Task to complete: Set down every line from the one containing "Extract the spoken" through the last line of the records below, exactly as written, and leave out the pictures.

Available data:

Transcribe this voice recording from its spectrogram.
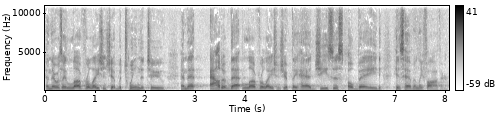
and there was a love relationship between the two, and that out of that love relationship they had, Jesus obeyed his heavenly Father.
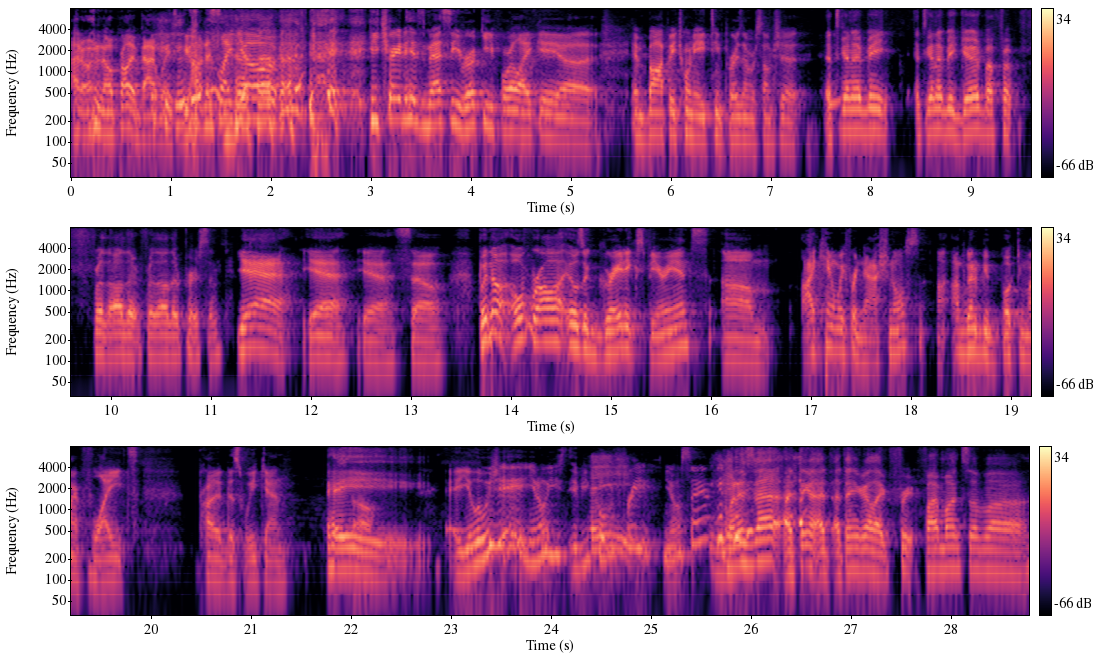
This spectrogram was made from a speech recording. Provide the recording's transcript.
I don't know, probably a bad way to be honest. Like, yo, he traded his Messi rookie for like a uh, Mbappe 2018 Prism or some shit. It's gonna be it's gonna be good, but for for the other for the other person. Yeah, yeah, yeah. So, but no, overall, it was a great experience. Um, I can't wait for nationals. I'm gonna be booking my flight probably this weekend. Hey, Hey, you Luigi, you know, you, if you go Hey. free, you know what I'm saying? when is that? I think I, I think I got like free, five months of uh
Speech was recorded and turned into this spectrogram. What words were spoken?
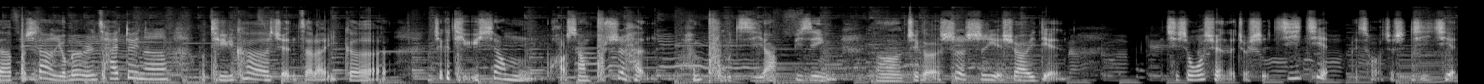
的不知道有没有人猜对呢？我体育课选择了一个，这个体育项目好像不是很很普及啊。毕竟，嗯，这个设施也需要一点。其实我选的就是击剑，没错，就是击剑。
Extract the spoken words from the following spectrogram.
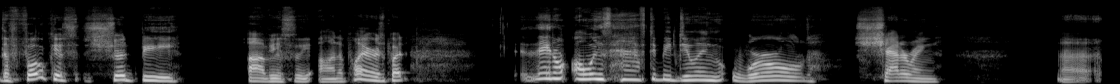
the focus should be obviously on the players, but they don't always have to be doing world shattering uh,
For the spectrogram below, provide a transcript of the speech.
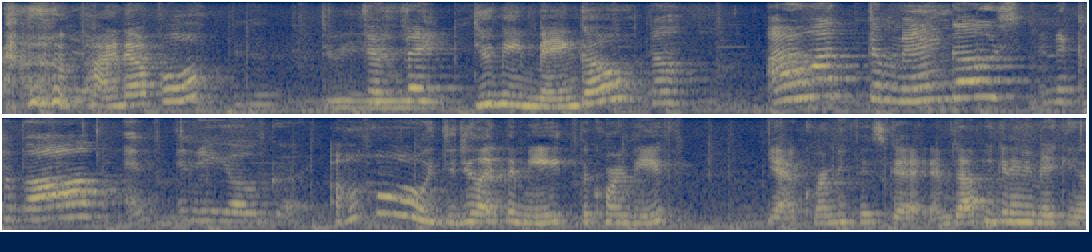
would... Pineapple? Do you, mean, do you mean mango? No. I like the mangoes and the kebab and, and the yogurt. Oh, did you like the meat, the corned beef? Yeah, corned beef is good. I'm definitely gonna be making a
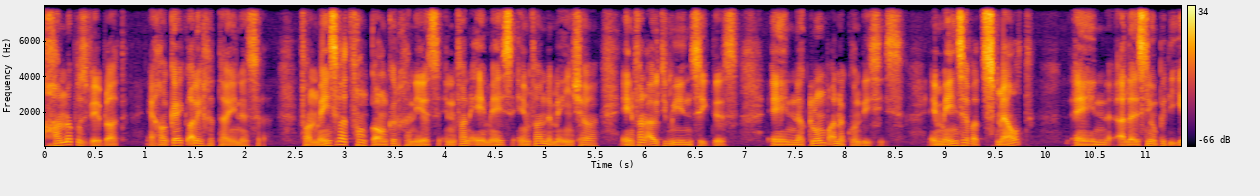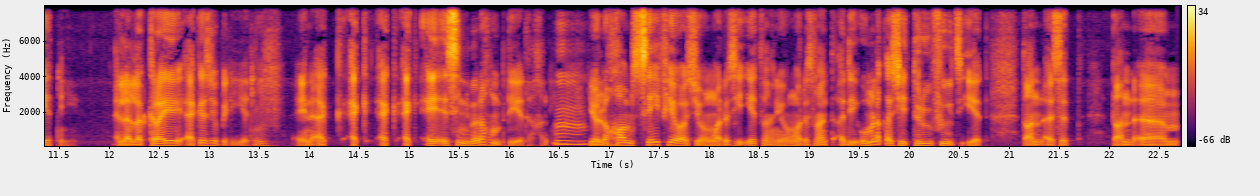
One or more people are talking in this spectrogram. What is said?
gaan op ons webblad en gaan kyk al die getuienisse van mense wat van kanker genees en van MS en van demensie en van outoimmuun siektes en 'n klomp ander kondisies. En mense wat smelt en hulle is nie op die dieet nie. En hulle kry ek is op die dieet nie en ek ek ek ek, ek is nie nodig om op die dieet te gaan nie. Mm. Jou liggaam sê vir jou as jy honger is, jy eet wanneer jy honger is want die oomblik as jy true foods eet, dan is dit dan ehm um,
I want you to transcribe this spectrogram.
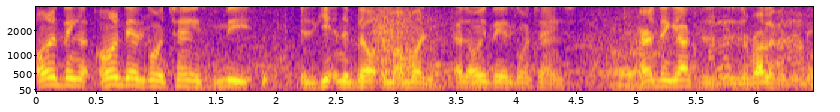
only thing only thing that's going to change for me is getting the belt and my money. That's the only thing that's going to change. Everything else is, is irrelevant to me.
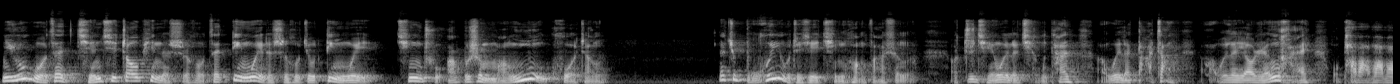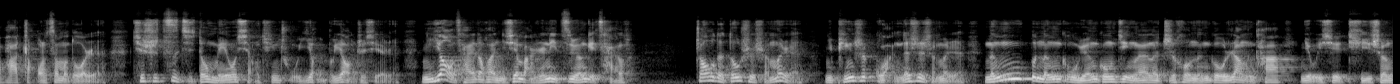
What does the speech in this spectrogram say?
你如果在前期招聘的时候，在定位的时候就定位清楚，而不是盲目扩张。那就不会有这些情况发生了啊！之前为了抢滩啊，为了打仗啊，为了要人海，我啪啪啪啪啪找了这么多人，其实自己都没有想清楚要不要这些人。你要裁的话，你先把人力资源给裁了，招的都是什么人？你平时管的是什么人？能不能够员工进来了之后，能够让他有一些提升？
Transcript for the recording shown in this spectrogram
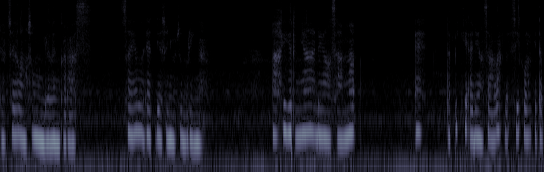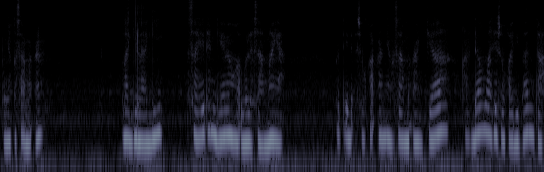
Dan saya langsung menggeleng keras. Saya melihat dia senyum sumringah. Akhirnya ada yang sama. Eh, tapi kayak ada yang salah gak sih kalau kita punya kesamaan? Lagi-lagi, saya dan dia memang gak boleh sama ya ketidaksukaan yang sama aja kadang masih suka dibantah.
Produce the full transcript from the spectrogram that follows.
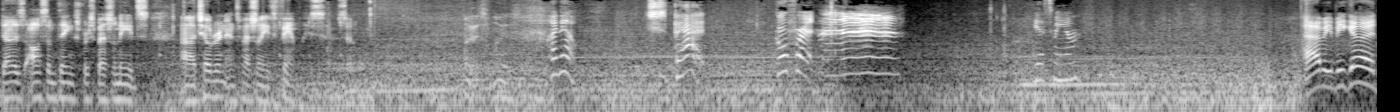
does awesome things for special needs uh, children and special needs families. So look at this. Look at this. I know. She's bad. Girlfriend. Yes, ma'am. Abby, be good.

Finished task:
Extract the spoken words from the following spectrogram.
the focus should be obviously on the players, but they don't always have to be doing world shattering uh,
For the spectrogram below, provide a transcript of the speech.
would... Pineapple? Do you, mean, do you mean mango? No. I like the mangoes and the kebab and, and the yogurt. Oh, did you like the meat, the corned beef? Yeah, corned beef is good. I'm definitely gonna be making a
One or more people are talking in this spectrogram. What is said?
gaan op ons webblad en gaan kyk al die getuienisse van mense wat van kanker genees en van MS en van demensie en van outoimmuun siektes en 'n klomp ander kondisies. En mense wat smelt en hulle is nie op die dieet nie. En hulle kry ek is op die dieet nie en ek ek ek ek, ek is nie nodig om op die dieet te gaan nie. Mm. Jou liggaam sê vir jou as jy honger is, jy eet wanneer jy honger is want die oomblik as jy true foods eet, dan is dit dan ehm um,
I want you to transcribe this spectrogram.
only thing only thing that's going to change for me is getting the belt and my money. That's the only thing that's going to change. Everything else is, is irrelevant to me.
What does the speech in this spectrogram say?
你如果在前期招聘的时候，在定位的时候就定位清楚，而不是盲目扩张。那就不会有这些情况发生了啊！之前为了抢滩啊，为了打仗啊，为了要人海，我啪啪啪啪啪找了这么多人，其实自己都没有想清楚要不要这些人。你要裁的话，你先把人力资源给裁了，招的都是什么人？你平时管的是什么人？能不能够员工进来了之后，能够让他有一些提升？
Transcript for the recording shown in this spectrogram
Dan saya langsung menggeleng keras. Saya melihat dia senyum sumringah. Akhirnya ada yang sama. Eh, tapi kayak ada yang salah gak sih kalau kita punya kesamaan? Lagi-lagi, saya dan dia memang gak boleh sama ya ketidaksukaan yang sama aja kadang masih suka dibantah.
Produce the full transcript from the spectrogram that follows.
does awesome things for special needs uh, children and special needs families. So look at this. Look at this. I know. She's bad. Girlfriend. Yes, ma'am. Abby, be good.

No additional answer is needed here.